EXERCISE INSTRUCTIONS
Below are records; the lines starting at the one with "I have a spectrogram" and ending at the one with "spectrogram to text" must be reproduced exactly, both included. Pictures must not appear.

GIVEN DATA
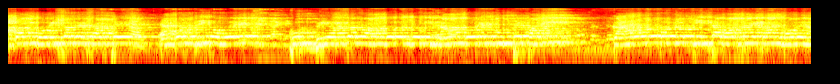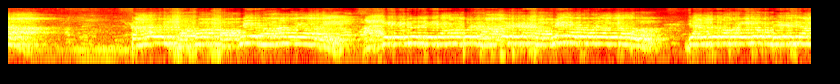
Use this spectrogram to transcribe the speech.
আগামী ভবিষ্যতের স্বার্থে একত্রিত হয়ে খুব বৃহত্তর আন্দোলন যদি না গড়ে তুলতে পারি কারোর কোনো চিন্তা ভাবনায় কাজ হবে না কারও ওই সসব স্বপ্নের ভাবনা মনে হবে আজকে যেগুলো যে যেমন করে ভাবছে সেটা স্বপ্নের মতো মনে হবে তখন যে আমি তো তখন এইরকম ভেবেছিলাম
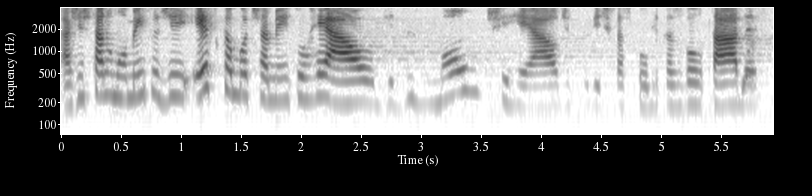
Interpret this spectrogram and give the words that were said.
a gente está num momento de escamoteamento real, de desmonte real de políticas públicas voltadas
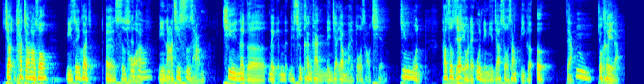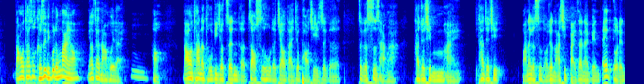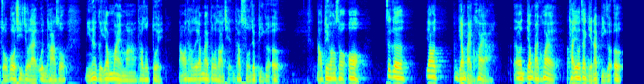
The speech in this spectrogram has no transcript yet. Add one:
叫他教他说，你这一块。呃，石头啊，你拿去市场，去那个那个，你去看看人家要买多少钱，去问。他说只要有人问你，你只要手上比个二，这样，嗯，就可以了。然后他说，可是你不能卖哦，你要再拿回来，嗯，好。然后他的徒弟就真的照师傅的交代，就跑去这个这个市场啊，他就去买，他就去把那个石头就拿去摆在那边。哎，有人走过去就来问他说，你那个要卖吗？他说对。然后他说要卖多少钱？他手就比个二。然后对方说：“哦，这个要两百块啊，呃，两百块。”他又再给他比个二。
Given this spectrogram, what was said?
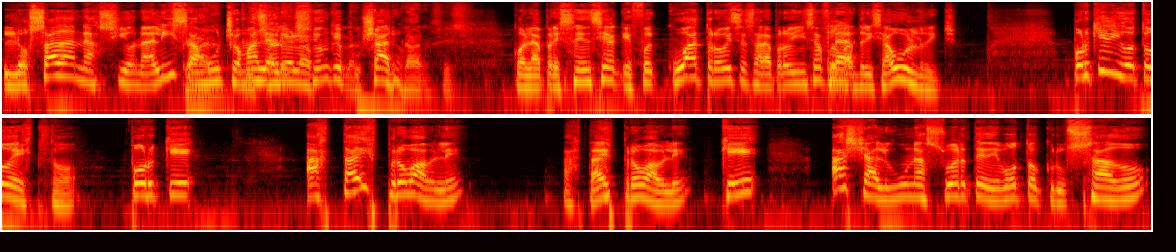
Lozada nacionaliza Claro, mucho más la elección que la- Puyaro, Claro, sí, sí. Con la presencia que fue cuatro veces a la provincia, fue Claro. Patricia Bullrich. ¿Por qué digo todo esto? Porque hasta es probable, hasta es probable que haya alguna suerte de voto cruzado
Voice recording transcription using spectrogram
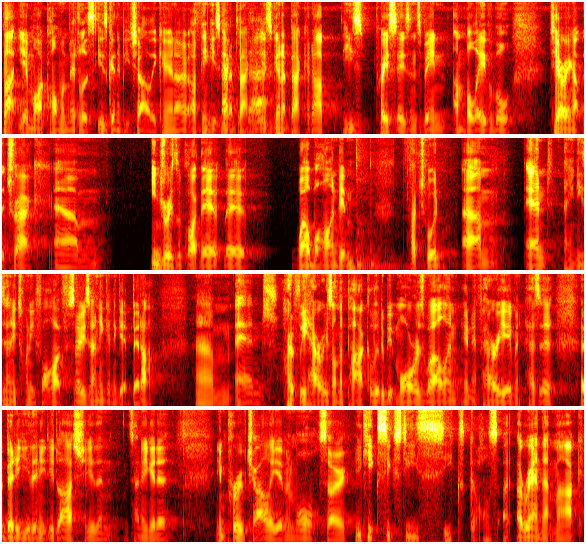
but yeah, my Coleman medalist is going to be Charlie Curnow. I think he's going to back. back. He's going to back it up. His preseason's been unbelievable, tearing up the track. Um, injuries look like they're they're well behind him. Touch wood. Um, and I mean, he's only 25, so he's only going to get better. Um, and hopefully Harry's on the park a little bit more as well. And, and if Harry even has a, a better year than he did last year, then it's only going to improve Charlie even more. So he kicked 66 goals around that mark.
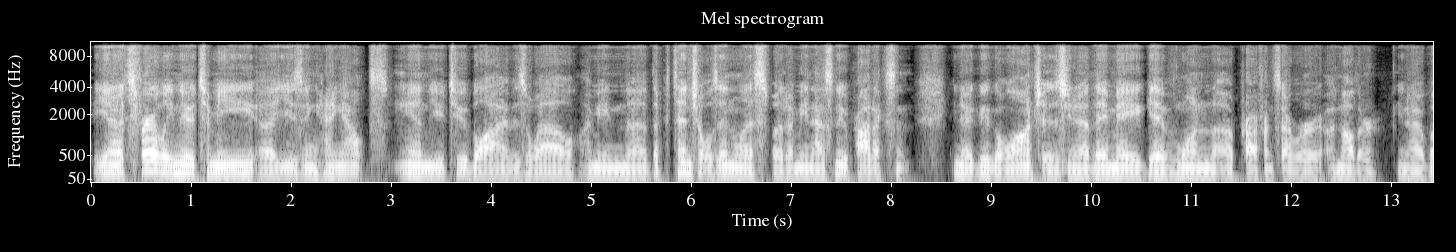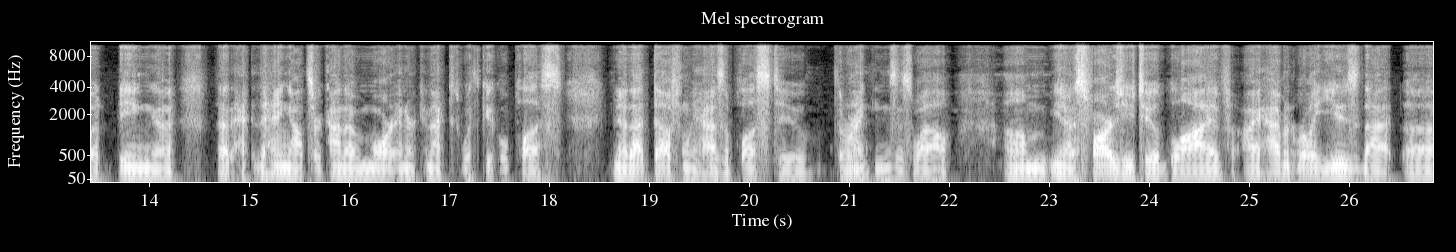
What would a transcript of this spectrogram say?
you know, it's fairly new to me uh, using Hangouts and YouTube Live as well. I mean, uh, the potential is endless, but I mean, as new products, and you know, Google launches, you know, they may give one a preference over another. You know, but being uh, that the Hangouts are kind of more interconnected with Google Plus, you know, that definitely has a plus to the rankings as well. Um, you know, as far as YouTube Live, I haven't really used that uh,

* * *

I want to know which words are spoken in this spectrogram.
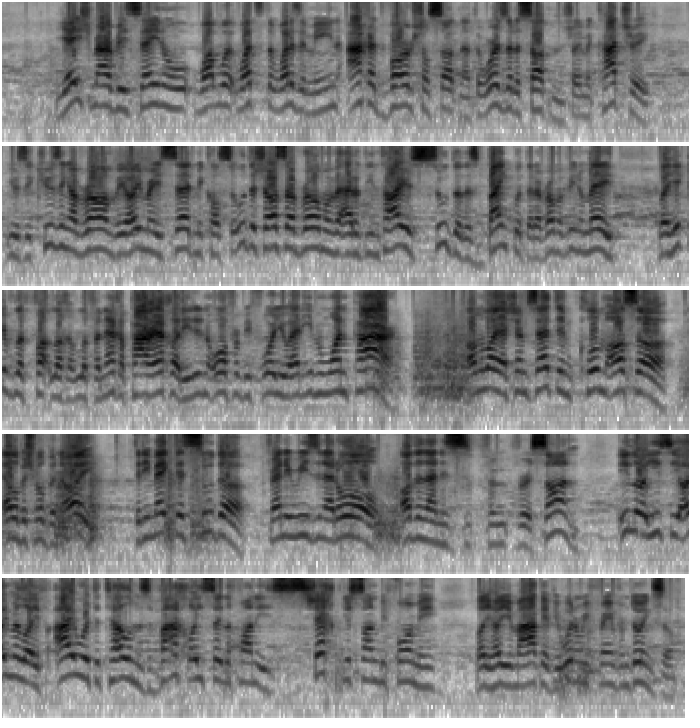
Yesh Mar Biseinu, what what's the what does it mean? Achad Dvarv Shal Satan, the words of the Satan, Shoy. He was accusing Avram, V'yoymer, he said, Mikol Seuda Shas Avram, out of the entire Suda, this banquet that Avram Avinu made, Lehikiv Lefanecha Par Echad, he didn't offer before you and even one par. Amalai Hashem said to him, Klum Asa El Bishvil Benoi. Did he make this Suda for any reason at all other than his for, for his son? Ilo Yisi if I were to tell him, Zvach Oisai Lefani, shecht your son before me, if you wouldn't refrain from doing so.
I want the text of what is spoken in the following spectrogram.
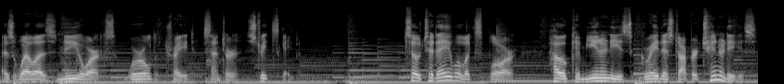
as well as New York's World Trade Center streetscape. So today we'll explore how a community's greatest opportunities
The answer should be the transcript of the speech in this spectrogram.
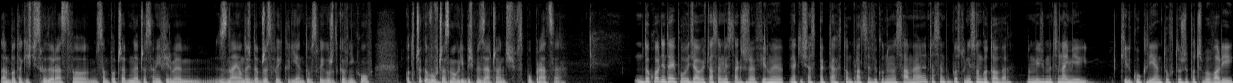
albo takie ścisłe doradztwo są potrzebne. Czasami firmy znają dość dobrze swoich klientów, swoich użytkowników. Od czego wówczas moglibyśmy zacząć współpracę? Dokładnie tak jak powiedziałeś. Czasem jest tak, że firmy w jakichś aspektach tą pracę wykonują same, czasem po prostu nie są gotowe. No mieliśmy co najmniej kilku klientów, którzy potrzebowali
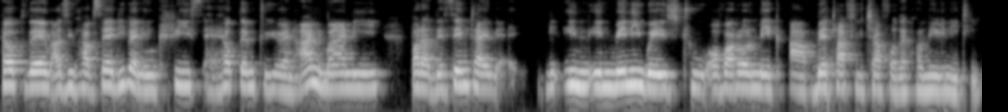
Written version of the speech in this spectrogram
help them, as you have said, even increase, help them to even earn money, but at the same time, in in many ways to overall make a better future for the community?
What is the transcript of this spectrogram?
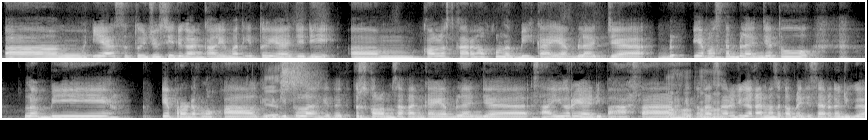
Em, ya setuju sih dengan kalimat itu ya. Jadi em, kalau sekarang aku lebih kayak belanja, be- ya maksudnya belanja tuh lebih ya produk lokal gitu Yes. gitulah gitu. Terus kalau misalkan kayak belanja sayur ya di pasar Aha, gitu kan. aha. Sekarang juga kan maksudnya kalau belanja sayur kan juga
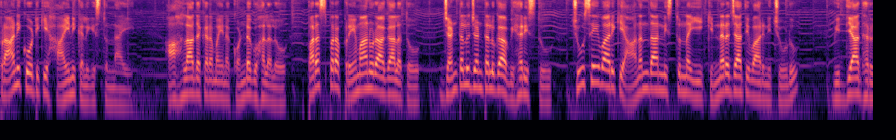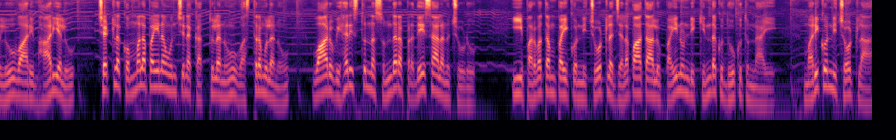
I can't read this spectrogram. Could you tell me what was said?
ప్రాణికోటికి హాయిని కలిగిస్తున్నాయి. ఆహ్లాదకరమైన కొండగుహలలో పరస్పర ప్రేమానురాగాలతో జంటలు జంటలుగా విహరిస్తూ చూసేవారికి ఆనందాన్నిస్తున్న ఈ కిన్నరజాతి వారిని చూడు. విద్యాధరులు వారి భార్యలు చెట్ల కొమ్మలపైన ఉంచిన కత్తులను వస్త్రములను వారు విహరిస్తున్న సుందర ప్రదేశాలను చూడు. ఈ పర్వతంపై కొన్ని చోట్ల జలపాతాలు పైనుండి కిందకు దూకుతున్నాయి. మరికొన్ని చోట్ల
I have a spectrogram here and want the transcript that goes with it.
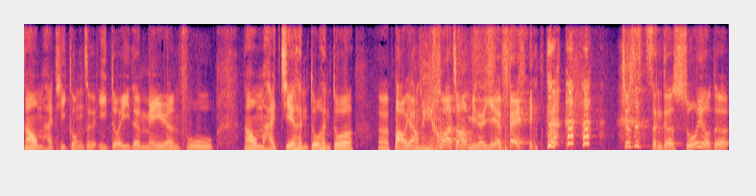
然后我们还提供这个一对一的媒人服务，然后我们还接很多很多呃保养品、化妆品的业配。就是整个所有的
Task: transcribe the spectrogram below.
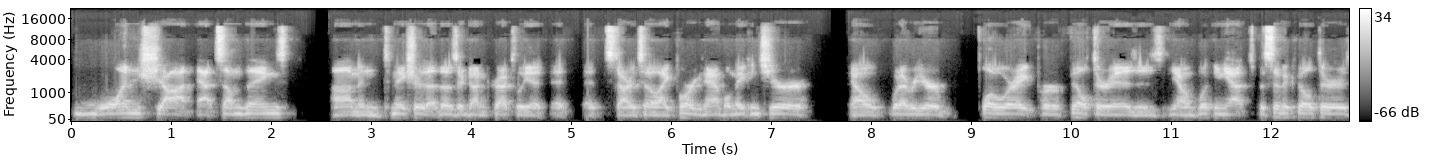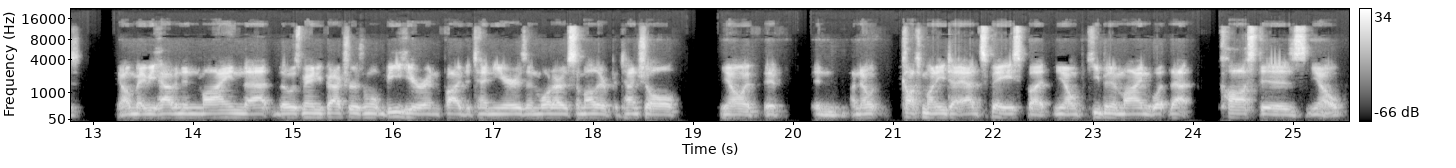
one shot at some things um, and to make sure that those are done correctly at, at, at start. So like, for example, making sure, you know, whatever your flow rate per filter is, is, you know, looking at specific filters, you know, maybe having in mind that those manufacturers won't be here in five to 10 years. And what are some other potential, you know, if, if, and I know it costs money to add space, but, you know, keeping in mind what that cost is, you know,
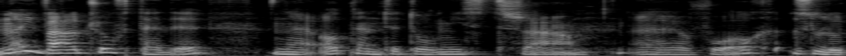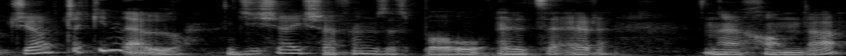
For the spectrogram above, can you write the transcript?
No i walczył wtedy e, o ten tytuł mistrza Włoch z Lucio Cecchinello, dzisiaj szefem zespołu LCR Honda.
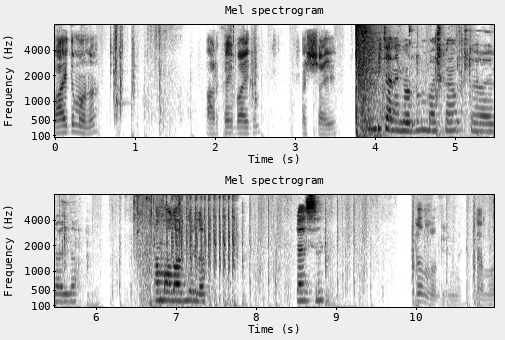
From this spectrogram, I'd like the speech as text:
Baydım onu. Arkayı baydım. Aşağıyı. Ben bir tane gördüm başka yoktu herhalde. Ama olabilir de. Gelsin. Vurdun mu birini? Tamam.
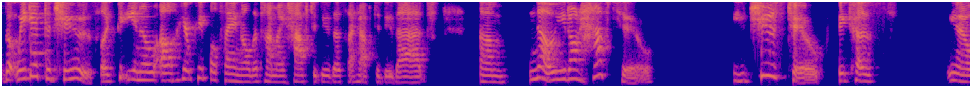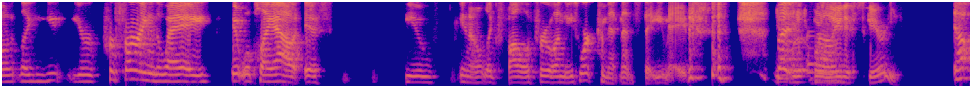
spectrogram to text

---

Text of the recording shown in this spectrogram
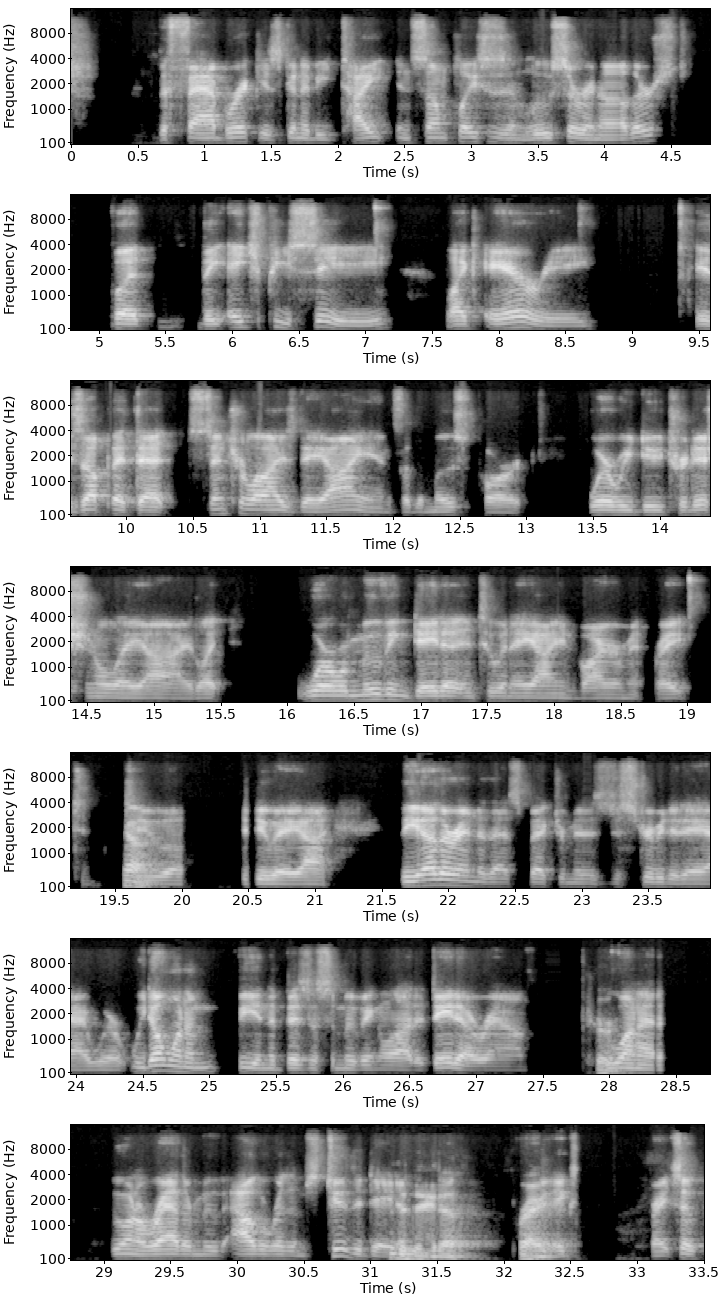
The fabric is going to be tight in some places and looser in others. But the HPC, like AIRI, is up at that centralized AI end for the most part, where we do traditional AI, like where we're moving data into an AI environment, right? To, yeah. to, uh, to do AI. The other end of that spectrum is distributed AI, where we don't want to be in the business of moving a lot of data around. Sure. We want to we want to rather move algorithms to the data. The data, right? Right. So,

RESULT
I have a spectrogram here and want the transcript that goes with it.
然后我们还提供这个一对一的媒人服务，然后我们还接很多很多呃保养品、化妆品的业配。就是整个所有的
Task: transcribe the spectrogram below.
one shot at some things um, and to make sure that those are done correctly at, at, at start. So like, for example, making sure, you know, whatever your flow rate per filter is, is, you know, looking at specific filters, you know, maybe having in mind that those manufacturers won't be here in five to 10 years. And what are some other potential, you know, if, if, and I know it costs money to add space, but, you know, keeping in mind what that cost is, you know,
For the spectrogram above, can you write the transcript?
No i walczył wtedy e, o ten tytuł mistrza Włoch z Lucio Cecchinello, dzisiaj szefem zespołu LCR Honda.
From this spectrogram, I'd like the speech as text:
Baydım onu. Arkayı baydım. Aşağıyı. Ben bir tane gördüm başka yoktu herhalde. Ama olabilir de. Gelsin. Vurdun mu birini? Tamam.
spectrogram to text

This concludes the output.